BRIEF:
In the listing below, locate the line containing "Above is speech" and the line containing "Can you transcribe". Output both of them and every line between, exactly as written, and nothing more.

DATA SECTION Start Marker

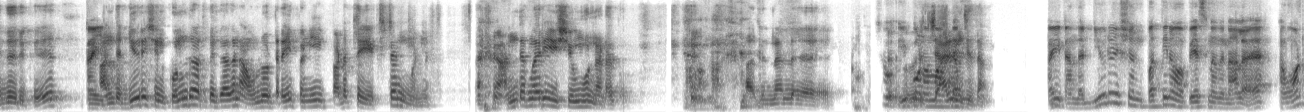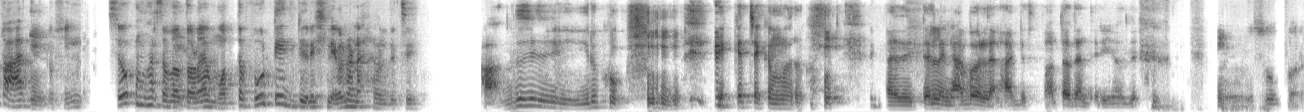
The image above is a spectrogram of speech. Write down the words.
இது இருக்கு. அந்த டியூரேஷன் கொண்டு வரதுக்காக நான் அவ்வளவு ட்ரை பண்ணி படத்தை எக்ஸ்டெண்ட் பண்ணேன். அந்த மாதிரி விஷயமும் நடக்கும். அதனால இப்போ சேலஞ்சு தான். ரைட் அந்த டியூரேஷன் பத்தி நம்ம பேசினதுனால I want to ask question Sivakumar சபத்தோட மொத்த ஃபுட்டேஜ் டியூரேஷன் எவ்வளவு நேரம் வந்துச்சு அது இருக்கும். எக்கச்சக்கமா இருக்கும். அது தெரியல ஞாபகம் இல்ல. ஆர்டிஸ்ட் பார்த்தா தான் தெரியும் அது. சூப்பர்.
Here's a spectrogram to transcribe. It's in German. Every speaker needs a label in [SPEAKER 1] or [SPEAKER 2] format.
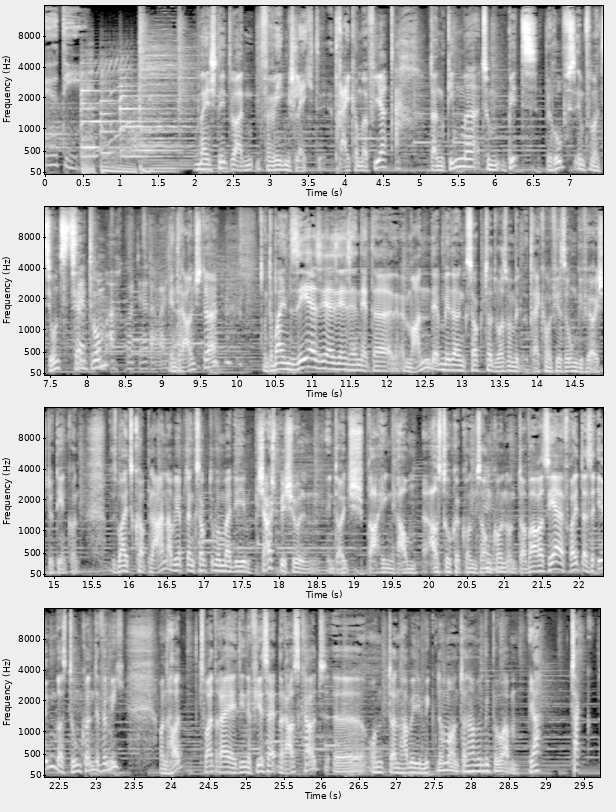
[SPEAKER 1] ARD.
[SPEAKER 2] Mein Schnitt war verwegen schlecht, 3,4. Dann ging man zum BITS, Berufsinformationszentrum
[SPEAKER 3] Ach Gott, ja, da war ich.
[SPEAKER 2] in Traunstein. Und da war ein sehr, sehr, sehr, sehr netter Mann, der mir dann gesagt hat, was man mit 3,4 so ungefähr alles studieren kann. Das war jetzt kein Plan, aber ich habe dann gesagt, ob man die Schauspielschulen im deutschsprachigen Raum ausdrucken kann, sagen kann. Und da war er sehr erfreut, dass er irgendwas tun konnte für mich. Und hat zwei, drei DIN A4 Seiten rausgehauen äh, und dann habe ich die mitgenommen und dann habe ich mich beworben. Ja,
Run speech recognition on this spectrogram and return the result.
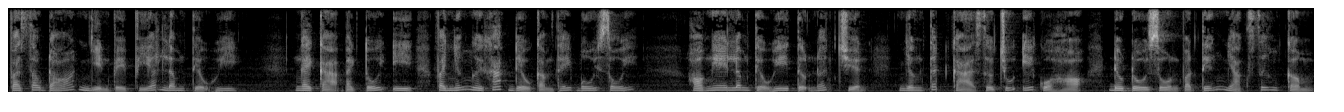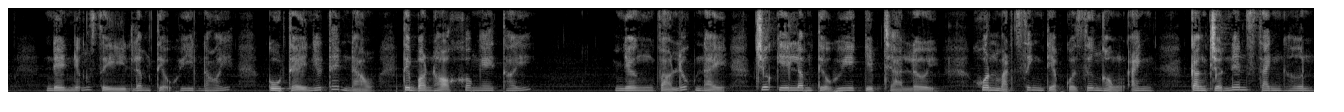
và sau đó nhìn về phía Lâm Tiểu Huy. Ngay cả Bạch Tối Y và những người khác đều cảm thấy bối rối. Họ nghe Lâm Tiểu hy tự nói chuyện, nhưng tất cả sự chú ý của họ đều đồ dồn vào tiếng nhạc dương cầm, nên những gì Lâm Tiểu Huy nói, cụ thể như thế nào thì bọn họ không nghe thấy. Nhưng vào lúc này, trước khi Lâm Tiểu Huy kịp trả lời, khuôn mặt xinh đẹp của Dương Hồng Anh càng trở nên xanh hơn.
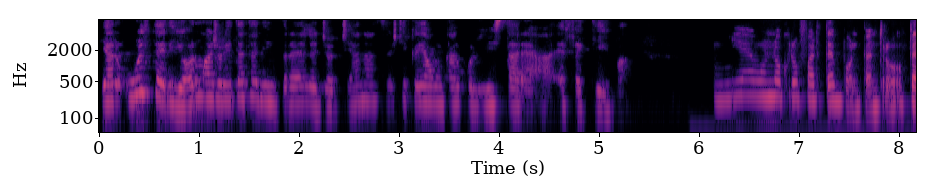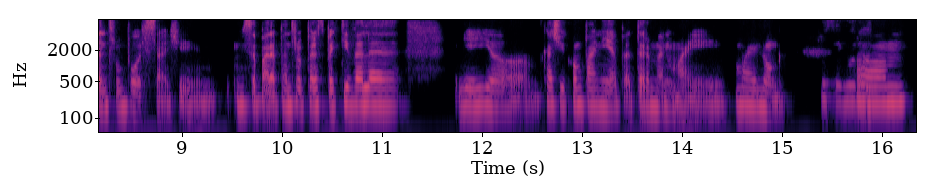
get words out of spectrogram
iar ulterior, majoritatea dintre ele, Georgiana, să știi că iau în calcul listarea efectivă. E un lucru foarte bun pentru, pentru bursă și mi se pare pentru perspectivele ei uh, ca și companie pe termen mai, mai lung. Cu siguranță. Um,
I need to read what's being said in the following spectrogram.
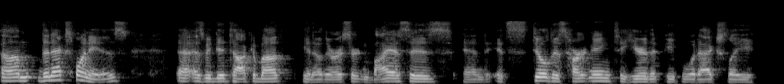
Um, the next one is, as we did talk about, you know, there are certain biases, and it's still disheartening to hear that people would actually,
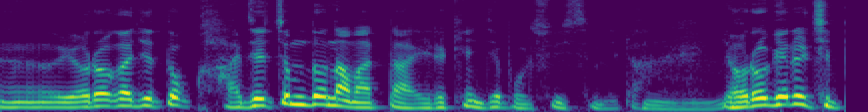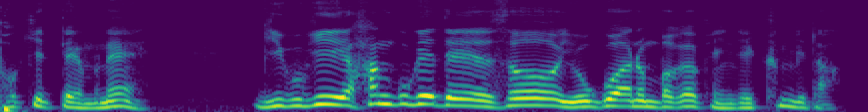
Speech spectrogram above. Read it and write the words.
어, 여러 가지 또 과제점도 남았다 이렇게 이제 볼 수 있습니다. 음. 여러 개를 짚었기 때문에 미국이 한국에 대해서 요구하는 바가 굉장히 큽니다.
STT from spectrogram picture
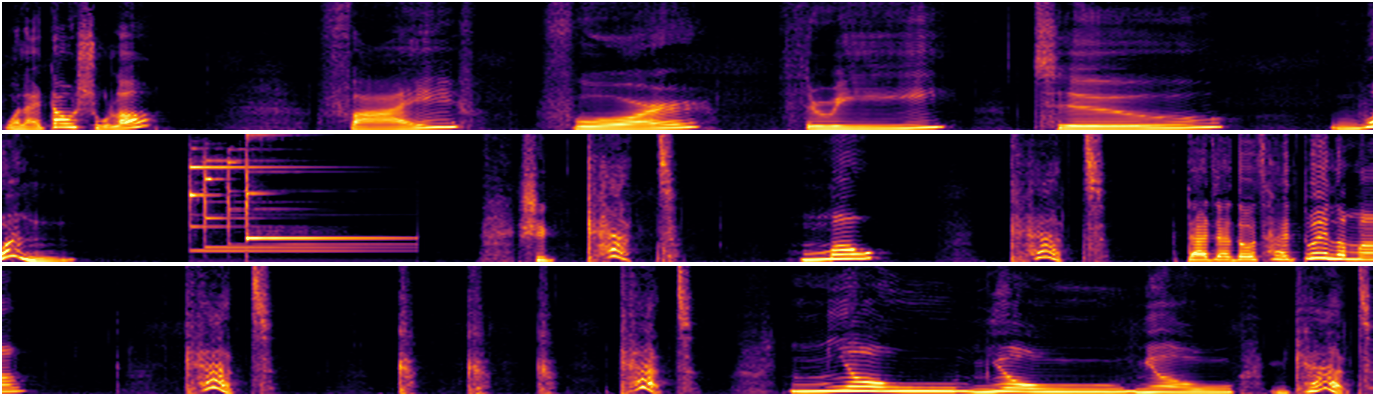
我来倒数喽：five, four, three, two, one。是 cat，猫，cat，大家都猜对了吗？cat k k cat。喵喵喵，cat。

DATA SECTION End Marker
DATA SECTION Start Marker

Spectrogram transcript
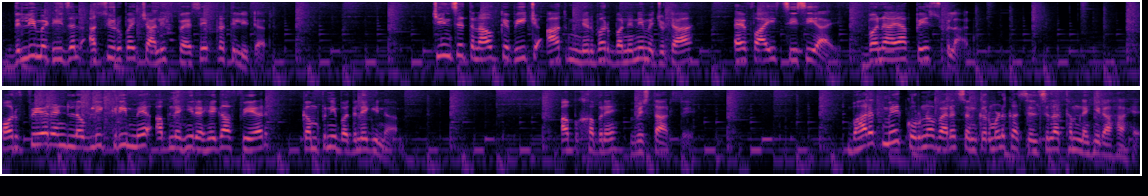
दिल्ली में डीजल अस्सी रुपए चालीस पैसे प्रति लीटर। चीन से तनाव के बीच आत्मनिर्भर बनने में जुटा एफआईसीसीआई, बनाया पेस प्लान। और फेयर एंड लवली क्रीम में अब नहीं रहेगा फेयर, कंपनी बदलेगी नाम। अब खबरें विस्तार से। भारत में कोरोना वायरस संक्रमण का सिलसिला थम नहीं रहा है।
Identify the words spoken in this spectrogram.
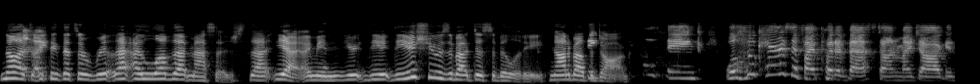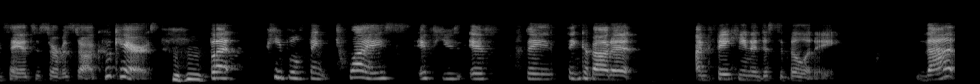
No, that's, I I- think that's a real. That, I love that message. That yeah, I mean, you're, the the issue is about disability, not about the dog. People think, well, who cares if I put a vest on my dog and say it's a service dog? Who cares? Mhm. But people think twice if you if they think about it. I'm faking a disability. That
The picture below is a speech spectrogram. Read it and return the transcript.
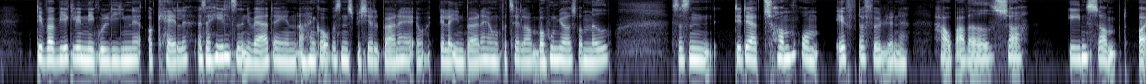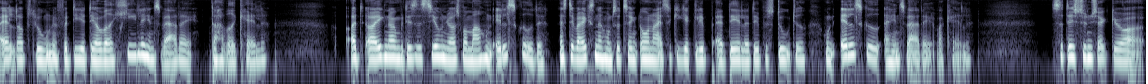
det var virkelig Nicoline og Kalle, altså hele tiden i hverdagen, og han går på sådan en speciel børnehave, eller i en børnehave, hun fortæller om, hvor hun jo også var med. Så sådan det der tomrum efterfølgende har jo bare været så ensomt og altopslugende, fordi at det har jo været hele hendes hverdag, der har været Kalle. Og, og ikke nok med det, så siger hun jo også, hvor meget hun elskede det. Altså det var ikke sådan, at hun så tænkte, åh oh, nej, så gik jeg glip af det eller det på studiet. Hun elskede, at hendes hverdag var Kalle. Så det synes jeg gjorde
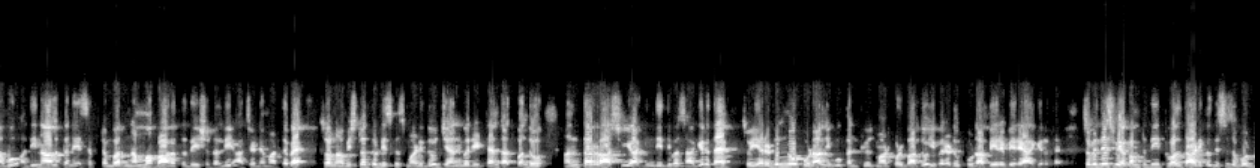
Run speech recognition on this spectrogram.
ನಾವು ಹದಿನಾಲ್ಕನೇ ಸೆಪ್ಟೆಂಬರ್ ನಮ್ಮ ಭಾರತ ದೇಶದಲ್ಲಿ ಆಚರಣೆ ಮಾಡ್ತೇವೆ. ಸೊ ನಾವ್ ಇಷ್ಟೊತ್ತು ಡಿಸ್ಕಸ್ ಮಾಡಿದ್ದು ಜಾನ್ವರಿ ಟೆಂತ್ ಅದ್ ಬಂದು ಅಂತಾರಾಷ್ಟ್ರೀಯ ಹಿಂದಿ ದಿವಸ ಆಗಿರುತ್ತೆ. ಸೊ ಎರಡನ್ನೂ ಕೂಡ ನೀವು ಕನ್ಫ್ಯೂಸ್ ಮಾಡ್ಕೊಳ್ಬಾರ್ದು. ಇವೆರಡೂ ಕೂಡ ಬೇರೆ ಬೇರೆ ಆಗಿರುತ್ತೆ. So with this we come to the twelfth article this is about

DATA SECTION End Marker
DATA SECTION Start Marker

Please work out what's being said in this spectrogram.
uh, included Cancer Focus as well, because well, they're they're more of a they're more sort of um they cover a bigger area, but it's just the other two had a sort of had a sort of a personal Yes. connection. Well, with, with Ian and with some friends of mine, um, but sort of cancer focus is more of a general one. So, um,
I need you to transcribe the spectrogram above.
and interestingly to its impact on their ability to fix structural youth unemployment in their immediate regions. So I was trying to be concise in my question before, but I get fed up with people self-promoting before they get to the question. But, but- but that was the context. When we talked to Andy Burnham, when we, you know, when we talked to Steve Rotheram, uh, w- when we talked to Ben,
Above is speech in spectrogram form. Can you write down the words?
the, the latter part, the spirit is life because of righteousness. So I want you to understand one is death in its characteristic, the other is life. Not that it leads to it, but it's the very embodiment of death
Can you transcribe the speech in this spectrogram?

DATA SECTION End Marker

SOLUTION TO THE PROBLEM:
Above is speech in spectrogram form. Can you write down the words?
the, the latter part, the spirit is life because of righteousness. So I want you to understand one is death in its characteristic, the other is life. Not that it leads to it, but it's the very embodiment of death
Can you transcribe the speech in this spectrogram?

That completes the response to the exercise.